Why is it so necessary to point out the band’s outfits? Well, it was really, really hot inside Mercury Lounge. The crowd, mostly sensible enough to be wearing short-sleeves, was sweating bullets, and the stage had to be at least another 5-10 degrees hotter. Albert Hammond Jr., under the most direct light, was dripping in sweat, constantly needing to wipe his face. He seemed uncomfortable and jokingly asked about the club’s air conditioning. Fans yelled for him to remove the jacket, but the frontman was unwilling.
After rolling a bit more than halfway through an energetic set, playing a lot of new songs off his promising upcoming album Como te Llama?, Hammond Jr finally unzipped the jacket. But he went no further.
What was it that forced Hammond Jr. to put himself through such discomfort just to maintain a look? This wasn’t a fashion show, it was a concert. It’s as if the rock star was hiding something absolutely hideous beneath the jacket, but when he finally did unzip it, no frightening green goblins jumped out of his chest. Perhaps he has record label execs and stylists grooming him so fastidiously about his image he doesn’t want to mar it by acting like any natural guy would and throw the jacket down. Ol’ Albert must know he’s a star and if he doesn’t look his best, someone’ll snap a pic of him looking less than his self-styled brand of cool. So instead he’ll suffer—and sweat.
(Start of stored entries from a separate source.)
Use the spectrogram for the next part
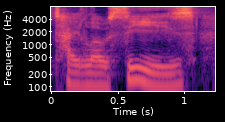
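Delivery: "tyloses" in three syllables, ending "seez"; corrected pronunciation. Shown as a demonstration. Host corrects his own habit, carefully pronounced. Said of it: "I should be referring to it as".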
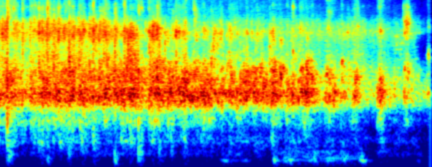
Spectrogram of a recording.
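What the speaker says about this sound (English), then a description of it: "Let's give a big round of applause to, wait for it, Melanie." Applause sound effect played into a Zoom meeting, a dense continuous patter of many hands clapping at moderate loudness that fades slightly toward the end.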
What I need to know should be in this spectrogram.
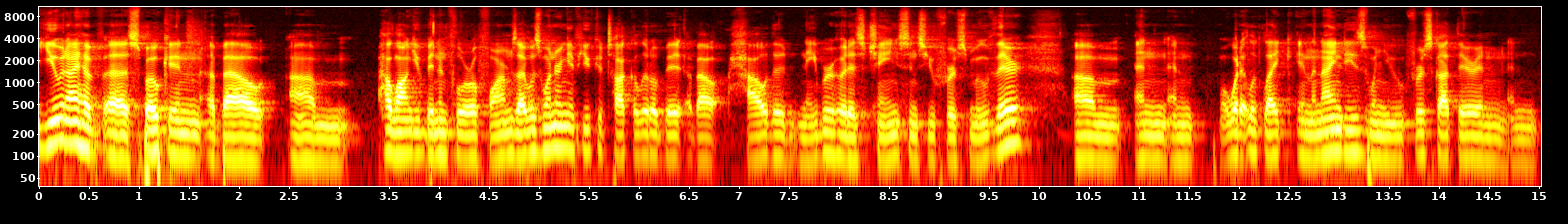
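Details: Adult male speaker; Normal voice.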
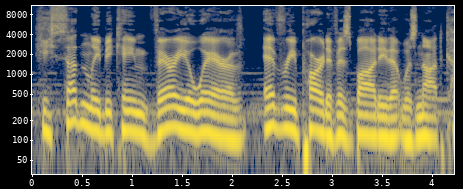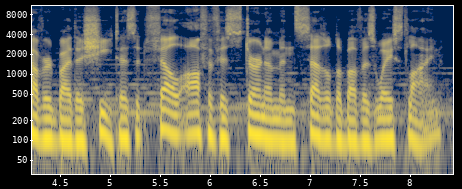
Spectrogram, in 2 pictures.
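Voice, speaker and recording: A man's voice: medium pitch, a little fast, hardly any pauses. A man reading scripted fiction as the narrator of a story. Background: soft guitar music.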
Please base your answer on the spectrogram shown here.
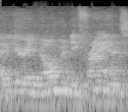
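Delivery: normal talking voice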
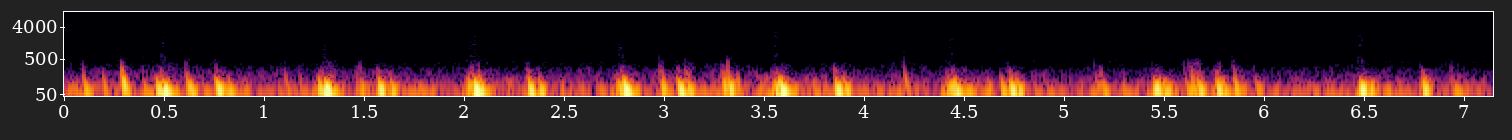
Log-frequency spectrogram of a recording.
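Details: Self-recorded heartbeat from a phone pressed to the chest of a person who has sinus arrhythmia: muffled beats at about 80 a minute with slightly uneven spacing. This is sinus arrhythmia.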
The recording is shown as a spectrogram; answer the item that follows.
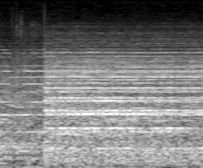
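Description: A horn sounding one long, steady blast of several tones at once. It starts abruptly about half a second in and holds without changing pitch.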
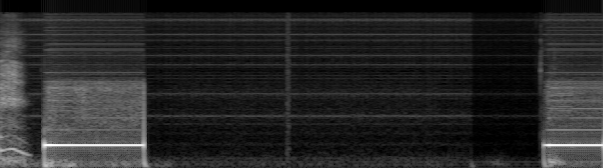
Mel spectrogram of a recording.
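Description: Telephone call tones sound before the line reaches voicemail: two long, steady, low-pitched ringback tones, each about a second long, separated by a long stretch of near silence.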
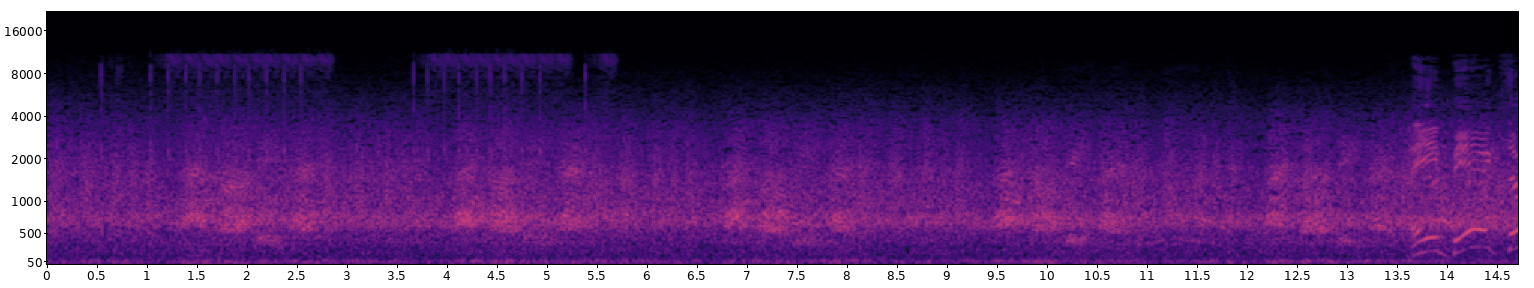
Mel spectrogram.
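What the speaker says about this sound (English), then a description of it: "this crowd is ready" A college football stadium crowd roars and cheers before a big third down, a dense, sustained wall of noise with whoops and swells, while a play-by-play commentator talks over it.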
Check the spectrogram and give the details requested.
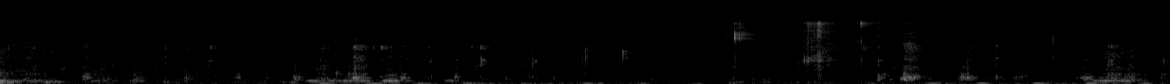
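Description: Close-miked chewing and biting of a cheese-filled bagel with jam: wet mouth sounds and soft clicks coming in irregular bursts, with a sharper, louder sound about eight seconds in.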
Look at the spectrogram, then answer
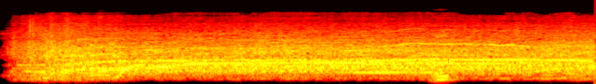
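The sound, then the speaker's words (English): A crowd cheers and whoops loudly and steadily for the full few seconds, a dense wall of voices with scattered high shouts rising above the roar, cheering for a guest who has just won. “The crowd is happy for you.”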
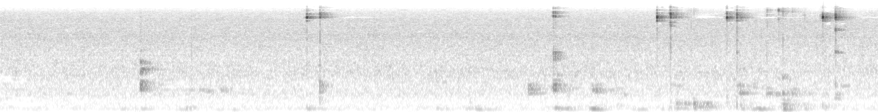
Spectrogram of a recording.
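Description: Computer mouse clicking: a few separate clicks, then a quick run of clicks near the end.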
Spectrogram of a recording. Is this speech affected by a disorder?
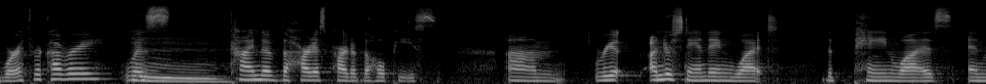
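No.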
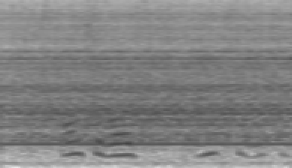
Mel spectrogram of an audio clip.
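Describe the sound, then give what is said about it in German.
Railway switch points shifting under motor power, moved remotely by mouse click from the operations centre in Pankow: a steady, loud mechanical whir and grinding hiss, with a low motor whine that swoops up and down several times. “Die Weiche bewegt sich ein Stück vor.”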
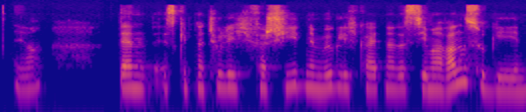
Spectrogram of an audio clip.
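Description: With an unremarkable speaking voice, a woman of medium pitch talks at a moderate pace with fairly even intonation and big swings in loudness, the sound dry and close with no echo over a quiet background. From northern Kazakhstan. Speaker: business therapist and podcast host. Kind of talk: solo podcast monologue. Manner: casual, conversational with fillers.

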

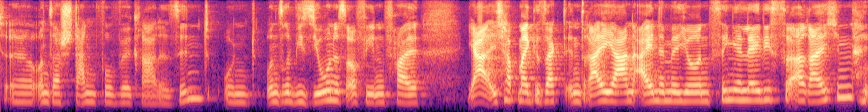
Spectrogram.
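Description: A woman's intonation stays fairly even, with noticeable background noise around her. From Berlin. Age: 20s. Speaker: podcaster. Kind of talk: casual chat.

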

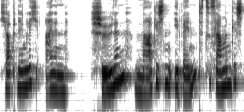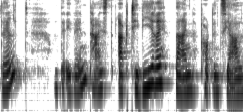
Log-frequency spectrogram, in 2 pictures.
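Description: A woman's medium-pitched voice, very slow, with lively intonation. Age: 40s. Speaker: life coach and yoga teacher. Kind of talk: podcast monologue; sales pitch.

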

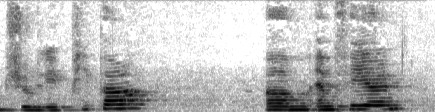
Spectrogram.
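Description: A woman speaks over noticeable background noise. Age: 20s. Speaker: travel blogger. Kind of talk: interview.

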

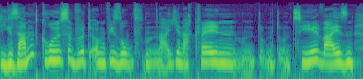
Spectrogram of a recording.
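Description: A woman speaks very slowly at a fairly high pitch, her intonation monotone and flat. The recording is very clean, the background silent. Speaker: podcast host and journalist. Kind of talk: casual monologue. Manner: hesitant with many fillers.

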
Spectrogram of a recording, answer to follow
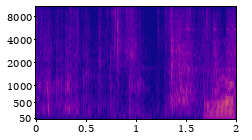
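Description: Plastic parts bag crinkling and rustling as a hand picks it up and digs through it, with small clicks of hardware inside, for about the first second and a half.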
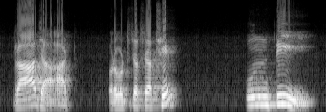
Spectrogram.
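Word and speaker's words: কুন্তী: রাজা পরবর্তী চত্র যাচ্ছি কুন্তি কুন্তিতি বলতে হবে দীর্ঘকার রয়েছে অর্থাৎ দীর্ঘকার রয়েছে আমাদের দীর্ঘস্বর উচ্চারণ করতে হবে কুন্তি পুত্র তাও দীর্ঘ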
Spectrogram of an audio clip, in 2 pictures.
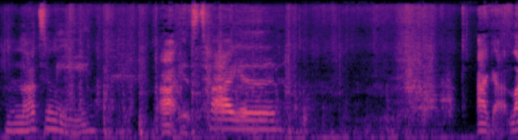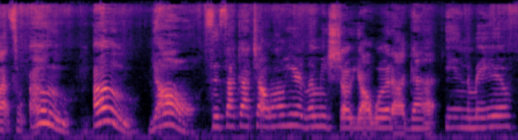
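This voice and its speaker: While hosting a crafting livestream, a woman chats casually and folksily, talking straight to her viewers. Her medium-pitched voice is gravelly, with background noise audible.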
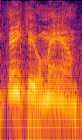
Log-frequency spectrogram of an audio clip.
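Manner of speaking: usual speaking voice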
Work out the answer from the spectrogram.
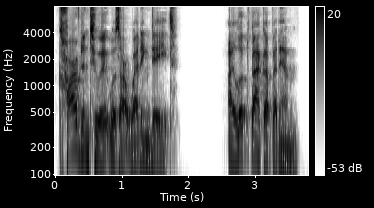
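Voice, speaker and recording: A man reading a dramatic first-person story aloud as scripted narration, in a steady, measured way. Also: mid-range voice.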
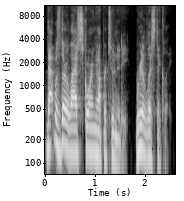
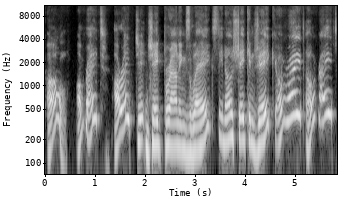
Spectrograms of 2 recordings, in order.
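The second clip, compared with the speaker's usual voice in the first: rising, delighted high all rights; gleeful, climbing pitch; excited; 5 semitones higher, slower than usual. Retold or imitated. Retold own excited reaction.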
This is in no way a knock on leather jackets. I love leather, so much so that the word Leather is written on my birth certificate.
Photo by Dave Caplan/Bumpershine.com